(The Canadian Press)

Feds continue to add to COVID-19 supply stores to meet future demand

Government has ordered 37 million syringes for a possible vaccine

Planes and boats loaded with personal protective equipment and other COVID-19 supplies continue to arrive in Canada as the federal government moves to increase the domestic stockpile of crucial gear.

Procurement Minister Anita Anand said Tuesday that supply chains for essential equipment have stabilized but Canada continues to press to ensure reliable international sources of goods, while increasing domestic production efforts at the same time.

Canada is in the market for hundreds of millions of pieces of equipment, including gowns, gloves, masks, face shields and hand sanitizer.

Anand said the focus continues to be two-fold: meet short-term needs and be ready for a potential increase in future demand.

“As demand goes up, Canada is keeping up,” Anand said.

Anand said Tuesday the government is also looking ahead to the day a vaccine becomes available, ordering 37 million syringes. It has not yet been determined when they will arrive.

The numbers for most goods on hand are ticking steadily up, though not for ventilators — as of May 26, only 203 had arrived out of the nearly 40,000 ordered.

READ MORE: B.C.’s top doctor urges caution for protesters amid 24 COVID-19 cases, 1 death in two days

Severe forms of COVID-19 often require the use of the assisted-breathing device, and concerns about potential shortages dominated discussions around gear in the early days of the pandemic in Canada.

Anand said the contracts for the ventilators are largely with Canadian companies, and as some companies are retooling to make them, it will be another month before they start arriving.

In their regular procurement updates, the Liberal government has highlighted some of the Canadian companies engaged in production of supplies.

On Tuesday, they singled out The Canadian Shield, from Kitchener, Ont., that has produced 1.2 million face shields so far.

But many of the deals being signed aren’t being made public, signed instead under national security provisions that keep the details — including costs — under wraps.

A spokesperson for Anand’s department said that if the national security exemption wasn’t used, the tenders for the goods would have to remain open for weeks and that just wouldn’t be feasible in the current environment.

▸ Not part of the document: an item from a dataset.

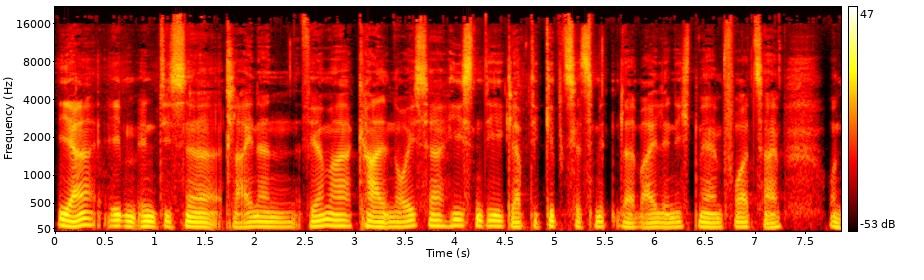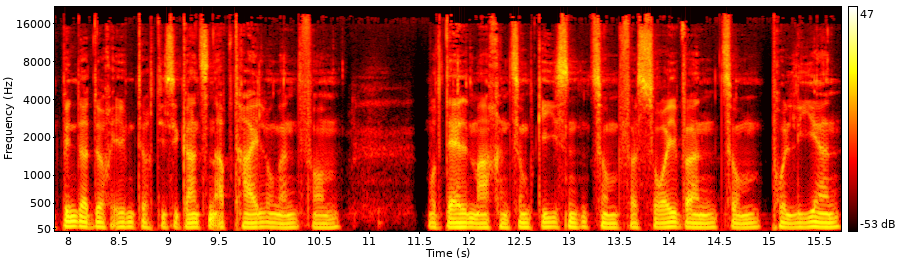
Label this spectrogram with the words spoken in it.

Making public all the information around what Canada is buying and from who could also risk the supply of the goods, spokesperson Stefanie Hamel said in an email.

“Considering the fierce global competition for the same products, if we were to disclose information about specific contracts or suppliers, we could jeopardize Canada’s supply chains for these life-saving products, putting our delivery to Canada and into the hands of front-line health-care workers at risk,” Hamel said.

The department said when the risk has passed, the government does intend to provide more information.

The Canadian Press


Like us on Facebook and follow us on Twitter.

Want to support local journalism during the pandemic? Make a donation here.

CanadaCoronavirus

Get local stories you won't find anywhere else right to your inbox.
Sign up here

Just Posted

Bowser attic blaze contained by fire crews

Early-morning stove fire spread to attic

The Old Schoolhouse Arts Centre in Qualicum Beach to re-open on Aug. 11

Hours are Tuesday to Saturday, from 11 a.m. to 3 p.m.

COVID-19: SD69 working on how to organize schools for planned fall re-opening

Qualicum School District required to have plan to ministry by Aug. 26

53 new COVID-19 cases, no new deaths cap off week of high infection rates in B.C.

Roughly 1,500 people are self-isolating because they either have COVID-19 or have been exposed to it

Unofficial holidays: the weird and wonderful things people celebrate around the world

On any given day of the year, there are several strange, silly or serious holidays to observe

Missing teen visiting Courtenay found safe

She had last been seen going for a walk on Aug. 6

Moving on: Tanev scores 11 seconds into OT as Canucks oust Wild

Vancouver beats Minnesota 5-4 to move into first round of NHL playoffs

Fitness non-profit challenges citizens to invent a game to be physically active

The campaign was launched after a study showed only 4.8 per cent of children and youths in Canada met required standards of the 24-hour movement guidelines

Gene editing debate takes root with organic broccoli, new UBC research shows

Broccoli is one of the best-known vegetables with origins in this scientific haze

VIDEO: U.S. Air Force pilot does fly-by for B.C. son amid COVID border separation

Sky-high father-son visit plays out over White Rock Pier

3 Vancouver police officers test positive for COVID after responding to large party

Union president says other officers are self-isolating due to possible exposure

New mothers with COVID-19 should still breastfeed: Canada’s top doctor

Dr. Theresa Tam made the recommendation during World Breastfeeding Awareness Week

Most Read